My favourite was the Ingleborough peak, which is home to some spectacular greenery and truly awe-inspiring sights. It is also a manageable peak, so therefore ideal for families and older travellers as well as younger holiday-goers.
The Brecon Beacons
For those with a more adventurous outlook, the Brecon Beacons offer a challenging and rewarding hike. This mountain range is one of three National Parks in South Wales, and I was fortunate enough to visit there a few years ago.
Not only this cover an exceptional 1347 square kilometres of diverse terrain and greenery, but it is also home to the stunning Black Mountain peaks and picturesque Fforest Fawr. There are even village hikes that combine nature and architecture, which is ideal if you are not keen on mounting the towering Pen y Fan peak and similar mountains.
The South Downs
Interestingly, this is Britain's newest National Park, and I was able to experience its four years after it was named back in March 2010. It's peak stands at a staggering 1600 square kilometres, starting in Winchester and reaching out towards the beautiful, mountainous terrain of the iconic Beachy Head.
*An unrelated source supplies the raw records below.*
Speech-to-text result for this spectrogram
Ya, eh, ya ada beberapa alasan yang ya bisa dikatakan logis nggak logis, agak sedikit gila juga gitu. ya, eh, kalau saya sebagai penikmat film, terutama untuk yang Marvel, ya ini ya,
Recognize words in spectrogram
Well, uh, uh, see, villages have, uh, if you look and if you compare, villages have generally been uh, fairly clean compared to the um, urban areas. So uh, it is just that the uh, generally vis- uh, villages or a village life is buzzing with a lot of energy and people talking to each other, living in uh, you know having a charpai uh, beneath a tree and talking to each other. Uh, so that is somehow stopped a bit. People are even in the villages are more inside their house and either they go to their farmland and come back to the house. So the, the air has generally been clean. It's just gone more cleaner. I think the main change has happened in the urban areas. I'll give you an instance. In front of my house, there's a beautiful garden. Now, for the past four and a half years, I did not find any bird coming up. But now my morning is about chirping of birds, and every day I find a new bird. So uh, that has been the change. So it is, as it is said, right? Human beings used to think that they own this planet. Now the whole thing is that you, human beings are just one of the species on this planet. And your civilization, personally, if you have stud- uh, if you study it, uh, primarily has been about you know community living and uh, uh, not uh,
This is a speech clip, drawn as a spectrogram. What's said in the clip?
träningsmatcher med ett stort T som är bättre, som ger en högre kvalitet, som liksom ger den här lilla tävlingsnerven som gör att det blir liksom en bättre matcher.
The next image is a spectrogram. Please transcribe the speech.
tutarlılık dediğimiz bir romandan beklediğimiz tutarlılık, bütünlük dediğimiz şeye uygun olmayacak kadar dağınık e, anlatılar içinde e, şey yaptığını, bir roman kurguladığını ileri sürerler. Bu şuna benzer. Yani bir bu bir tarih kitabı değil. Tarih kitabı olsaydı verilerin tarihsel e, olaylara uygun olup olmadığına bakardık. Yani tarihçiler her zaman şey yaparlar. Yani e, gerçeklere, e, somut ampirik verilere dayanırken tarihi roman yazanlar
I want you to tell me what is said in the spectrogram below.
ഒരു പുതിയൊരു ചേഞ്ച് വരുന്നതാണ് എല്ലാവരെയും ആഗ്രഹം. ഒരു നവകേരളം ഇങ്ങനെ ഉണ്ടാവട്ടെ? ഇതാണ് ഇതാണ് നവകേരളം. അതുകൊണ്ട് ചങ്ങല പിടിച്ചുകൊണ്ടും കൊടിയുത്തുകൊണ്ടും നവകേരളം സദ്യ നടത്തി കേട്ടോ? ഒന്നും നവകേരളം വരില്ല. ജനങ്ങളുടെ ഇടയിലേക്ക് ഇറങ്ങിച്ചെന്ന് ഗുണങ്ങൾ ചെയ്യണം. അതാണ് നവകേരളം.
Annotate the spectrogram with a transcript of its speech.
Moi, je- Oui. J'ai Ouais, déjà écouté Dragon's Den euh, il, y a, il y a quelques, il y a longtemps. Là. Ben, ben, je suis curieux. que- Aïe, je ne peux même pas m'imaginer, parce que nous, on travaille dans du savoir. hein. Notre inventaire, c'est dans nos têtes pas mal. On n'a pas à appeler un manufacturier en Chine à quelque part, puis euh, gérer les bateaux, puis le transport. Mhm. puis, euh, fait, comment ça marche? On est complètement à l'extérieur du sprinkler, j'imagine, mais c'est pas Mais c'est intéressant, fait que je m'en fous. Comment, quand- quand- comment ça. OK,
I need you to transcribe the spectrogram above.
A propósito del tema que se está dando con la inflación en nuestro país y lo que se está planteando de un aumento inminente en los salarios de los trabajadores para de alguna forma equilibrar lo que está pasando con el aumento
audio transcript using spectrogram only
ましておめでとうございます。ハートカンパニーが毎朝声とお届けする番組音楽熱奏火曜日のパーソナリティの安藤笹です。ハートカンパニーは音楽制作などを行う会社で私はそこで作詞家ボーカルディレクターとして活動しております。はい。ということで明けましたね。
I particularly enjoyed the ancient woodlands, which stretch out between the renowned Seven Sister cliffs and the peaks of Beachy Head. In this respect the South Downs stands as the best countryside nature trail, making it ideal for young couples or individuals who enjoy getting away from it all.